Ramos, meanwhile, is going more than 150 spots in the draft later than Perez, despite projections (beyond merely ESPN's) that have him within roughly three to five home runs, five to 10 RBIs and 19-20 points of batting average of Perez. There's little doubt that Perez is the "safer" pick, having appeared in 14 more games (49 additional plate appearances) than Ramos in 2015, and an annual average of 45 games and 172 PAs more than Ramos from 2013-15. But this is an instance where fewer might equal more. Besides, Ramos actually finished within four games and 26 PAs of Perez during the final three months of last season. If the Washington Nationals view Ramos as a workhorse going forward -- which makes sense considering how poorly Jose Lobaton hit last season -- Perez might not enjoy the volume advantage at all.
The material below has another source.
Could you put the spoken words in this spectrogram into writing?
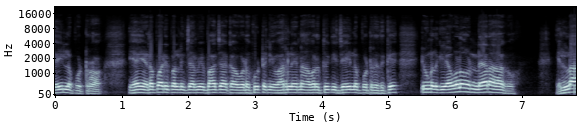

It's easy to forget that Fowler actually played in more games (156-153) and had more plate appearances (690-689) last season, but it's true -- and is compelling evidence that any suggested good fortune Eaton enjoyed in the injury department was shared by Fowler. Injury risk is the common bond for these two, with their major difference being batting average; Fowler's typically 20 (or more) points lower due to a greater strikeout rate. Still, considering their similarities, including projected leadoff roles atop good offenses, how is it that Eaton is regarded a top-100 overall player, while Fowler isn't even getting selected within the top 200?
Even if it's concerns about his delayed re-signing with the Chicago Cubs or the resulting logjam created in their outfield, Fowler is in outstanding shape to turn a tidy profit, having finished 113th on the 2015 ESPN Player Rater, while Eaton is probably being drafted within range of his best-case scenario in the 2016 edition.
Coming off a terribly disappointing 2015, Samardzija picked a perfect spot to maximize his bounce-back odds, by signing with the San Francisco Giants. The problem, however, is that as the No. 29 starting pitcher, and No. 116 player overall, in terms of ESPN ADP, Samardzjia hasn't been afforded much room for profit by his owners. He has only once finished among the top 40 starters on our Player Rater, in 2014, when he finished 22nd (and 89th overall). And as a more cutter/slider oriented pitcher now than he was two years ago, it's no slam dunk that his 200-plus-strikeout ways return, with that category a large component of his rebound prospects.
Ventura, by comparison, was more ground ball-oriented, had a greater swing-and-miss rate, is the harder thrower of the two and, from Aug. 1 forward (including the playoffs) had a 24.5 percent strikeout rate (also 9.62 per nine innings) in 18 starts. If your aim is speculating on a significant strikeout bump, doesn't it make more sense to take Ventura roughly six rounds later, as indicated by his ESPN ADP?